Bone and Joint Health National Awareness Week

This week was Bone and Joint Health National Awareness Week! That meant all week long on social media, we gave you some helpful facts and articles about keeping your bones and joints strong for life.

48% of the population over the age of 18 are affected by bone and joint conditions. Check out these quick tips for how you can protect your bones at any age.

Bone and joint conditions are the most common cause of severe long-term pain and physical disability worldwide, affecting millions of people. Look at some tips for protecting your joints long-term.

Treatment and lost wage costs associated with bone and joint conditions in the U.S. alone was an estimated $950 billion from 2004 to 2006, which is 7% of the GDP. Find out more about programs where you can learn more and help.

Keeping an eye on how much calcium and vitamin D you consume each day is crucial to your bone and joint health. Check out these easy tips and 5 foods to strengthen them.

Research funding for these conditions is less than 2% of the National Institutes of Health (NIH) annual budget. Find out more about programs where you can learn more and help.

Your diet has a huge impact on your bone and joint health. The right amount of protein and quality carbs, plus your calcium and vitamin D, can make a huge difference. And don’t forget to ditch the sodas! Read more.

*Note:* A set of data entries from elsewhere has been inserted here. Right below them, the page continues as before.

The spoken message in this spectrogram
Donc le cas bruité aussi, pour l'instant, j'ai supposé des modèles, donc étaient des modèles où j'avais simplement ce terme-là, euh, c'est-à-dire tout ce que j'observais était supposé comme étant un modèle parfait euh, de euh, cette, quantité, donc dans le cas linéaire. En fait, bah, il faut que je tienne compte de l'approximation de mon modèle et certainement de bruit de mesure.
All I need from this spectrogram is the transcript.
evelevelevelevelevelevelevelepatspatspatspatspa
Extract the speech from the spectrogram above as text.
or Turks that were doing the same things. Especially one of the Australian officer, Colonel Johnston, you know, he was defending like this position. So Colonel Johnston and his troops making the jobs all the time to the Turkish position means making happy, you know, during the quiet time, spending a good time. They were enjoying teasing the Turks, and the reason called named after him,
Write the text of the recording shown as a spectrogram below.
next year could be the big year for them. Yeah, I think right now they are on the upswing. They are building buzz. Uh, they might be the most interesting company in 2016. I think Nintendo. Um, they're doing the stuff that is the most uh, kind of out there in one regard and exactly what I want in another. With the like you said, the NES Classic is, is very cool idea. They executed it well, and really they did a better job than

Since 2011, when “Baby Boomers” began Medicare, the economic cost of bone and joint health has risen and is expected to continue for decades. Read this article about ways to improve your bone strength, including the foods and supplements that will help your body keep the most calcium.

Asthma Treatment

Know Your Asthma

What Is Asthma?

Asthma is a long-term disease where your airways become inflamed and narrow, making it harder to breathe. This can cause chest tightness, shortness of breath, and coughing.

It’s affects all ages, but is usually diagnosed in kids. More than 25 million people have it.

Your airways are tubes that carry air in and out of your lungs. When the airways react to an allergen, the muscles around them tighten, which limits the air getting into the lungs.

Cells in the airways can also make more mucus in this situation, which further makes it hard to breathe.

And once this has all happened, it’s easy for things like stress or activity to make it even worse. Asthma’s symptoms are in many ways, a chain reaction.

There is no cure for asthma, but there are great forms of treatment, including meds, nebulizers, and inhalers. These let you prevent and treat attacks right away to prevent a more serious attack, which can require emergency care.

Your Asthma

Everyone’s is a little different. Many things create the recipe, or chain reaction, for your asthma. Your age, triggers, allergens in your environment, weight, overall health, where you live, and which meds you’re taking can all matter.

Common Triggers

  • Acid Reflux
  • Allergies
  • Bad Weather
  • Certain Foods
  • Certain Medicines
  • Cold or Dry Air
  • Exercise
  • Food Additives
  • Fragrances
  • High Humidity
  • Infections from Flu, Cold, or Virus
  • Pets
  • Strong Emotions or Stress

Common Allergens

  • Chemicals
  • Cockroach Allergens
  • Dust Mites
  • Mold
  • Outdoor Air Pollution
  • Smoke from Burning Outdoors
  • Tobacco Smoke

Your allergies especially affect your asthma. Your runny nose, sniffling, and sneezing can actually start that chain reaction. And by treating them, you can actually improve your asthma.

Treatment

Everyone with asthma should have an Asthma Action Plan that they make with their doctor. It’s a personalized plan that has:

  • The kinds of medicine you’ll take
  • When you’ll take it
  • How you’ll manage it long-term
  • How you should handle attacks
  • How you’ll manage your allergies
  • When you should go to your doctor or the ER

Even though each person will have a different set of things that cause their symptoms, asthma medicine categories are the same for everyone.

Combinations and doses vary, but most people with asthma have 2 kinds of meds, a quick-relief one in case of a flare-up and a long-term controller they take daily.

Types of Meds

Medicine Category

What It Does

Examples

Long-Term Control

This is your most important med. When taken daily, these help control symptoms and prevent attacks. Skipping doses raises your risk of attack.
  • Inhaled Corticosteroids
  • Leukotriene Modifiers
  • Long-Acting Beta-Agonists (LABAs)
  • A Combination Inhaler with a Corticosteroid and an LABA

Quick-Relief or Rescue Meds

Take these as needed to quickly treat an attack and to prevent attacks from exercise. If you’re using these more than 2x a week, tell your doctor. Short-Acting Beta-Agonists:
  • Albuterol (Proventil, Ventolin)
  • Metaproterenol (Alupent, Metaprel)
  • Pirbuterol (Maxair)
  • Bitolterol (Tornalate)
  • Levalbuterol (Xopenex)

Oral Steroids:

  • Prednisone
  • Prednisolone
  • Methylprednisolone

Allergy-Induced Asthma

Take these daily or as needed to control allergies, like pollen, mold, grass, etc.
  • Allergy Shots (Immunotherapy)
  • Omalizumab (Xolair)

Info via National Institutes of Health (NIH)

Your Action Plan

Make sure you have the answers to these important questions in your action plan:

  • What are the names of my medicines?
  • What does each one do?
  • What are their side effects?
  • What can I do to decrease their side effects?
  • Will they work with other drugs, vitamins, food, and drinks?
  • How much is a dose of each?
  • When is the best time to take each? With breakfast, before bed, or with symptoms?
  • How long do I have to take them?

Things You Can Do

You should also work with your doctor or our disease management program to make sure you know how to use your inhaler and flow meter.

Keeping track of your triggers and taking care of yourself can also help: